It was courageous of the Bolshoi Ballet to take this quintessentially American ballet into their repertoire and then to relay it live around the world.  Created by George Balanchine in 1967 for a cast that included Violette Verdy, Patricia McBride and Suzanne Farrell, each of the three acts of Jewels (Emeralds, Rubies and Diamonds) is thought to celebrate a city (Paris, New York and St Petersburg) and its school of dance.

Emeralds weaves a pattern of music and dance, entwining the dancers in exquisite groups as they glide and subside, arranging them like gems in their settings in a jewellers’ window.  This homage to Paris and the romantic ballet, which was beautifully danced, is neither a pastiche or a recreation of nineteenth century French style, but seems to develop ideas embodied in Les Sylphides:  the way that the dancers gather and then part, the ebb and flow of movement, the abstraction are an American transformation of dance seen through Fokine’s lens with an added decorative Parisian chic.  Far removed from the spirit of Gautier, it was nonetheless lovely to watch.

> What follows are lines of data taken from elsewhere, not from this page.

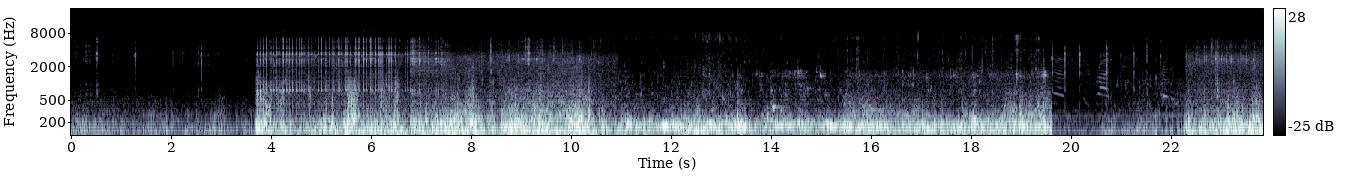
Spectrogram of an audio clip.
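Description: Wind rumbling on the microphone and water rushing along the hulls of a Hobie 16 catamaran under sail. The sound jumps abruptly in level and character about four seconds in, again around eleven seconds, and near the end.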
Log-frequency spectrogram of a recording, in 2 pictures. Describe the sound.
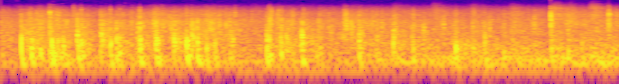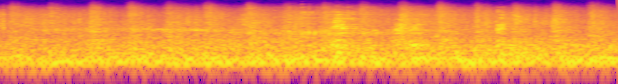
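A train rolling on rails at night as passengers sleep: a steady, dense rumble with many sharp clacks and rattles, more pronounced in the first second and then settling into a continuous clatter.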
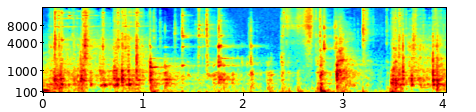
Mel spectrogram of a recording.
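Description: Metallic clinking and rattling as a beer bottle taken from the fridge is opened in a kitchen, with a busy run of sharp clicks and scrapes over about four seconds and no voices.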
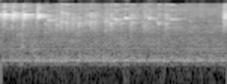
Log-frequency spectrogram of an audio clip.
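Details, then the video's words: Actively singing untrained sunbird opening with a fast, very high, sharp twittering run, then scattered fainter high notes and a final bright high chirp, with a constant low hum underneath. "Burung kolibri bahan Gacor"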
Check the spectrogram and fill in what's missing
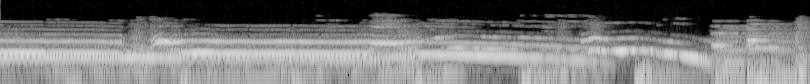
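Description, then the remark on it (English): Several loud, drawn-out howls overlap and hold for seconds, their pitch rising and then sliding downward, over a steady low rumble, with no talking. “This is our call to roam, this is our night to howl, this is our night to howl.”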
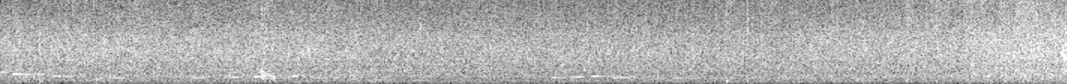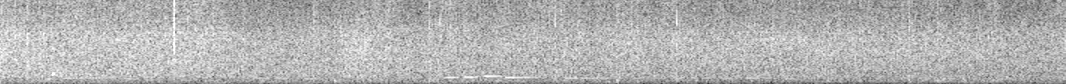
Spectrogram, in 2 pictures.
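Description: A cat's paws pad softly on wooden boards.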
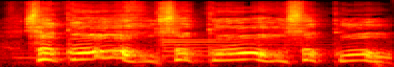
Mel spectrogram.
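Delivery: put-on desperate shout. Retelling Peter sinking in the water: imitating Peter shouting desperately. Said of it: "Porque ele começou a gritar".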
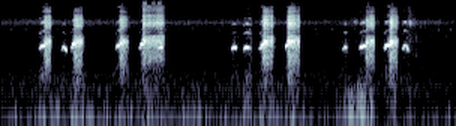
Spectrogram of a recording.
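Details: Black-winged kite chicks, waiting while their mother is out finding food, give short, hoarse, high screechy calls in quick bursts of two to four, about a dozen in all, over a faint steady high whine.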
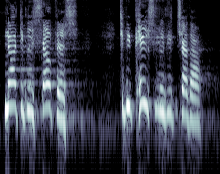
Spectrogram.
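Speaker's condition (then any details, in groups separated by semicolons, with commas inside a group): Down syndrome; diagnosed at birth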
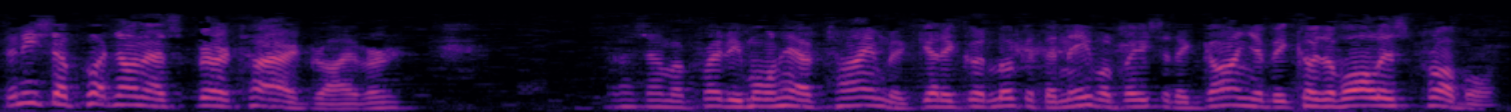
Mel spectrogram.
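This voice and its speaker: A man's voice: high-pitched, animated, fairly quick. An actor playing a brave, earnest, eager teenage boy in a 1930s juvenile radio adventure serial. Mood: alert. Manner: earnest, boyish, exclamatory. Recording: muffled old radio recording with music.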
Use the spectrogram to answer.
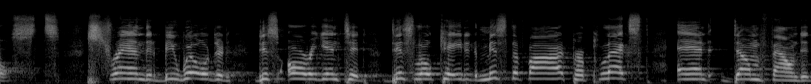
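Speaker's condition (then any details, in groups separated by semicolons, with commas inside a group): No condition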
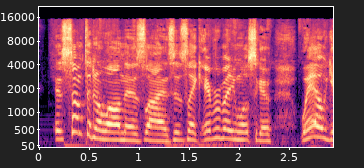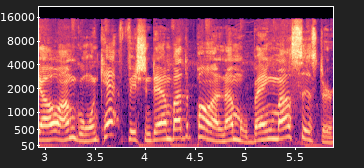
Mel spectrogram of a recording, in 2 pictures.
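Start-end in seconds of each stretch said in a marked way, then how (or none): 2.6-5.9 exaggerated put-on dumb-sounding Southern accent. Discussing Southern accent stereotypes, the speaker mimics what everybody does: mock dumb Southern accent. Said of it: "that stereotype that's associated with the Southern accent".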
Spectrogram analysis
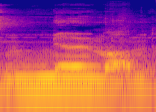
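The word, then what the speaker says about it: gnomon: the answer is nomon I'm assuming that g is silent g n o m o n if you had halosis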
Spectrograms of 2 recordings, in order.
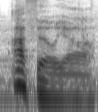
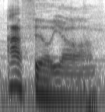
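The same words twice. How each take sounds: The two takes are said the same way.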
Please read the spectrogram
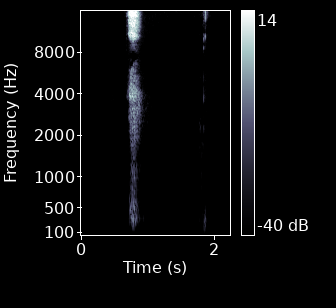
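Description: A single short, sharp breath noise from the narrator, like a sniff or quick intake of breath close to the microphone, about three-quarters of a second in. A faint click follows near the end.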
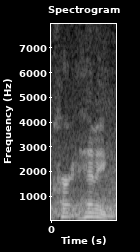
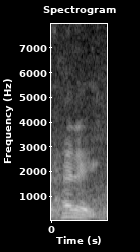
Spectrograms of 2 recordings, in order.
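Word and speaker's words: Hennig: name is spelled not it's not Kurt Henning it's Kurt henig I go what he goes H E N N I G I go no dude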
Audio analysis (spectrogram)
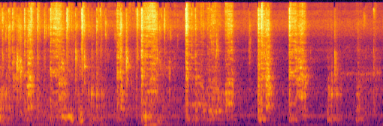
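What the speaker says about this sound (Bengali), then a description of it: "এবার দেব গোটা জিরে, এটা একটু নেড়ে নেব" A spoon scraping and stirring whole cumin seeds with crushed whole garam masala in a pan, with rhythmic metallic clinks and scrapes and a faint sizzle underneath.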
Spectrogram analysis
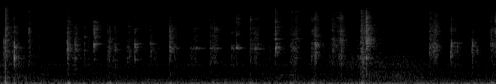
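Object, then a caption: Honeycomb cardboard panel. Fingertips and nails tap and scratch the face and open honeycomb edge of a hand-sized, rigid, hollow-celled honeycomb cardboard panel with a brown patterned printed paper face, held in one hand. The result is a quick run of dry, crisp clicks and scratchy brushes with bright, papery highs and very short decay over a faint background hiss.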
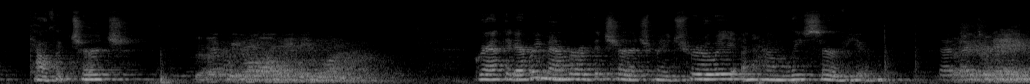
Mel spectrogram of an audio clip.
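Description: An elderly woman reads aloud calmly into a microphone.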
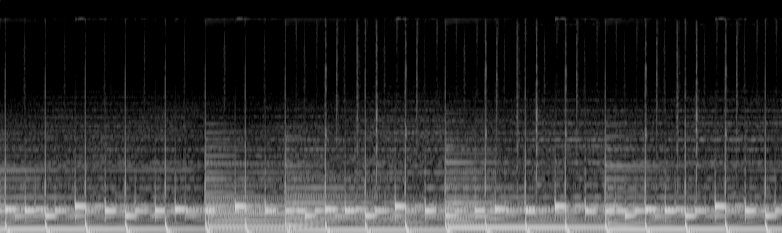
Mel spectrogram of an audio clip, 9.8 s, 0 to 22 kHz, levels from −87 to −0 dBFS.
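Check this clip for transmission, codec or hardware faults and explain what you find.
One fault runs through the whole clip: crude rate conversion. A gritty, inharmonic fizz rides on the loud and high-frequency parts of the sound, roughly 35 dB beneath them. It points to a 32 kHz to 48 kHz change made by repeating the nearest sample with no filtering, so the 3:2 stepping pattern produces tones unrelated to the material.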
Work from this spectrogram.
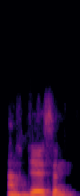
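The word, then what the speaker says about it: JSON: d JS o n Jason dibacanya Jason ya kemudian kalau apa namanya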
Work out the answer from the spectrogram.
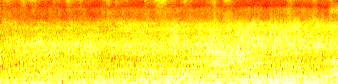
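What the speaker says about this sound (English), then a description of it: "That looks like another bunch of planes right there, different than the ones that took off." Propeller airplanes fly overhead at an air fair, a steady, loud droning engine hum that holds throughout without a break.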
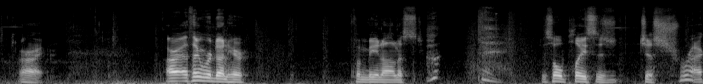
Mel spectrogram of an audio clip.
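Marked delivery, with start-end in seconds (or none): 5.4-7.0 voice breaking mid-line. Speaker wrapping up exploring an area, voice crack. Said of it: "Voice crack".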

Rubies was both an achievement and a disappointment:  the dazzling chorography that glints with Broadway pizzazz is perfect for an American company;  less so for a Russian one.  Merrill Ashley, interviewed by Katerina Novikova during the interval, mentioned that the Bolshoi dancers had worked hard to master the speed and dynamics of Balanchine’s choreography.  They still have a way to go to acquire the wit and showbiz sparkle that would bring this tribute to New York and its dance school to life, although Sergei Filin was clearly delighted with both the ballet and with the soloist Ekaterina Shipulina, whom he urged us all to look out for in future.

There were no stylistic problems with Diamonds.  From the corps de ballet’s opening six balancés, the ballet built firmly and elegantly towards its glorious climax.  Olga Smirnova’s magnetic presence as she floated, waltzed, and spun, skimming the stage on silent feet with subtle and lyrical musicality matched Semyan Chudin’s impeccable pirouettes, clean landings in perfect fifths and nobility of style.  Beautifully staged against a backdrop that looked like the evening sky sprinkled with star dust, the performance encapsulated the essence of St Petersburg and the Russian school.

For a full cast list see:  and for information about future Bolshoi live transmissions see:

Maggie Watson

21 January 2014